Why the numbers changed
One of the mysterious facts about these figures only became clear to me through the evidence of Professor Jarman and Roger Taylor.  The Hospital had been expecting their HSMR figure to come out as 114, when in fact the 2007 figures it came out as 127. This was a huge shock to them. There are two explanations for this, as Brian Jarman made clear.
The base line for HSMR shifts. The general trend is downwards, and so hospitals are “re-benchmarked” each year. To do this they have to get returns in and Stafford failed to do this. The other big element was that a new code for Palliative Care had been brought in, and that this had entirely escaped the notice of the people struggling with the coding in Stafford.  They had not used the palliative care core, but lots of other hospitals had, so there was a major shift occurring at this point. The 2007 League table quickly highlighted this problem and brought about action to recode cases.
The Palliative care recoding first pass

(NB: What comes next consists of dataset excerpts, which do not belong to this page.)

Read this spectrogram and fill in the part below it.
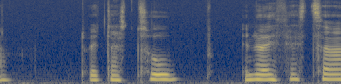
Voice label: "twp", Welsh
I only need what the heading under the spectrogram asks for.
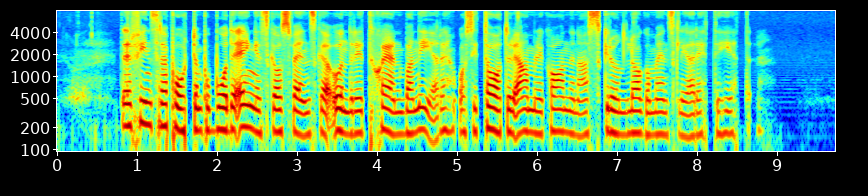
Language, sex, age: Swedish, female, 39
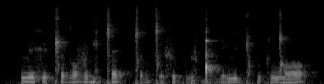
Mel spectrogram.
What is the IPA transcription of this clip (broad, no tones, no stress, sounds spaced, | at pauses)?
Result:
lʲ ɔ xʲ ɔ ǁ ə d̪ ɔ v ə ɡʲ ɛ ǀ ɛ k ǀ ə̰ b ǀ ḛ f e kʷ ḛ v ɡ͡ǃ o b ɾ ḛ lʲ u ǀʰ u k ŋ͡ǀ ɔ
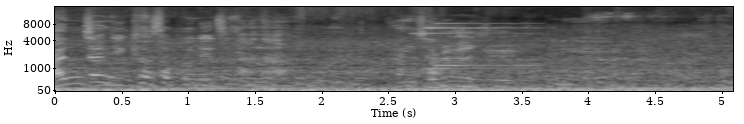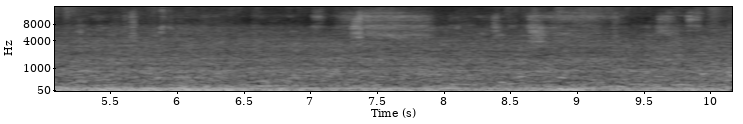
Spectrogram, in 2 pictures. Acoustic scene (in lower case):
car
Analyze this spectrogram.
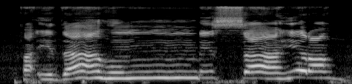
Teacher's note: মিম সাকিনের ইকফার নিয়ম হলো মুখটাকে বন্ধ করে মিমের উচ্চারণকে ভালো করে পরিষ্কার করে কিছুক্ষণ ধরে রাখাকে মিম সাকিনের ইকফা সাফাবি বলা হয়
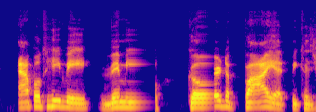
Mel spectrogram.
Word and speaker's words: Vimeo: called veni then me how do you say that no yes vinmo no not venmo vimeo vimeo program okay yeah so you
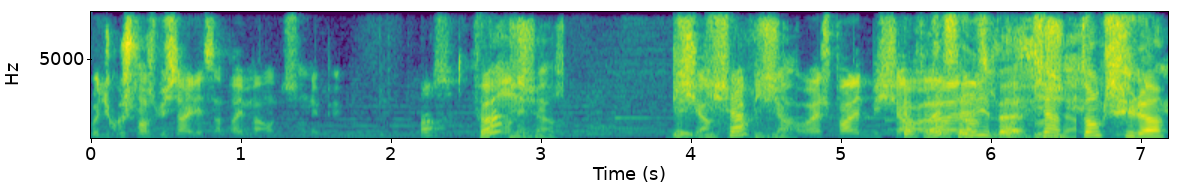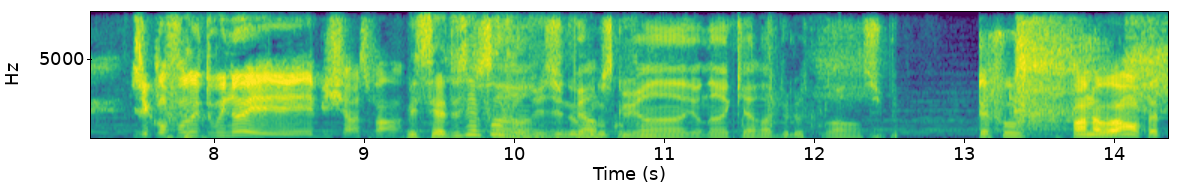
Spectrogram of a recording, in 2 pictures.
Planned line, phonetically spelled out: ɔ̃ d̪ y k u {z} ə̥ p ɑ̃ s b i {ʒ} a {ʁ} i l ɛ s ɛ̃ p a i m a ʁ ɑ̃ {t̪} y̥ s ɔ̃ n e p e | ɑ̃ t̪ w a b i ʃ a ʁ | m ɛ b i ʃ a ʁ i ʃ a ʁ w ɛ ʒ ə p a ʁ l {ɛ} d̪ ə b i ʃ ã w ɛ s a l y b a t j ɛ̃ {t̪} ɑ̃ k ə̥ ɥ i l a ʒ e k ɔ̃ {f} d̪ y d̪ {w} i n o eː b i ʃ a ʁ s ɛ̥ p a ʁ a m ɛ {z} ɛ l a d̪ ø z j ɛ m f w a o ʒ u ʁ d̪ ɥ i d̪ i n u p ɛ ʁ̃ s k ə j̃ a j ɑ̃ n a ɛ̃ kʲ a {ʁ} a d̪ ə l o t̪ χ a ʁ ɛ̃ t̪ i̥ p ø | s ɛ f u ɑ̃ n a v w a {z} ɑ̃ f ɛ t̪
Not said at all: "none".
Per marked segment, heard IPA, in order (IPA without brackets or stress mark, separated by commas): ʒ, ʃ, ʁ, d̪, ɛ, t̪, f, w, s, ʁ, ʁ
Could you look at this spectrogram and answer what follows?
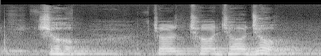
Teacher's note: आपणे च बोलीए एटले आपणी जीभ आपणा ताळवे चोटे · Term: तालव्य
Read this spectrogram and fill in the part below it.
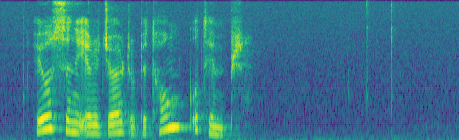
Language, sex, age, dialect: Faroese, female, 61+, Vágar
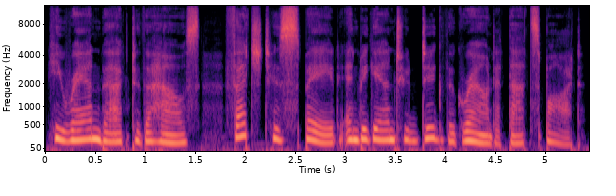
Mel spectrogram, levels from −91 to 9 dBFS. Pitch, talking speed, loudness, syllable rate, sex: 165 Hz, 200 wpm, -21 LUFS, 4.4 syllables/s, female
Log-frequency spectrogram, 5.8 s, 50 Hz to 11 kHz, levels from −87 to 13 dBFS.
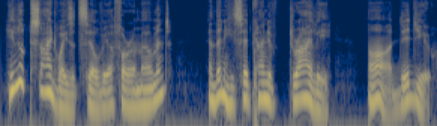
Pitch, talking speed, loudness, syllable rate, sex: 140 Hz, 185 wpm, -19 LUFS, 5.2 syllables/s, male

What really exited the press from the Professor Jarman evidence is that he clearly took the view that a group of hospitals in West Mids, under the guidance of the SHA had set out to game his system by recoding loads of people as palliative care. So we have again had lurid headlines involving many thousands of deaths!  
Roger Taylors evidence under careful questioning has I think helped us to get to the bottom of this. I am sure that there was a concerted action to get the coding sorted out. I think that the hospitals will have taken the immediate action of switching primary codes. This was sometimes the wrong thing to do. It certainly made an impressive graph!
Getting the coding right
Once the understanding of the system improved then I think what happened is that the hospitals recoded again, doing it the hard but right way in entering all the co-morbidities to give a balanced view of the health of the patients.
David Stone
David Stone was acting Chair after March 2009. He gave evidence to the Health scrutiny committee indicating that the coding at that time was robust – with an HSMR of 88 at that time. with the implication that it may not have been previously.
The 80% miscoding and Roger Taylors surprise.
What made a real impression on me was that Roger Taylor gave the bulk of his evidence with the conviction that though there were some real areas where the HSMR figure could be a little misleading, that there was no way that it could be very far out. He is used to thinking that everyone always says “it’s the coding”.
He was visibly shaken by the idea that the coding could be 80% wrong and clearly thought that if this was the case then the admin must be pretty chaotic. I could see him thinking  (of course this is just my impression) if the coding is really out by that much then the implications would be major!
Today I spotted a tweet about the Titanic being designed by professionals.  I think that the HSMR system is designed by very clever professionals and is an elegant system capable of being really helpful to the NHS. I think it is also vulnerable to being holed under the water line as comprehensively as it was by the unique series of events in Stafford.
I hope that if anyone from DFI gets to read this that they will think about this.
After looking very closely at this issue for three years, I think it is the coding!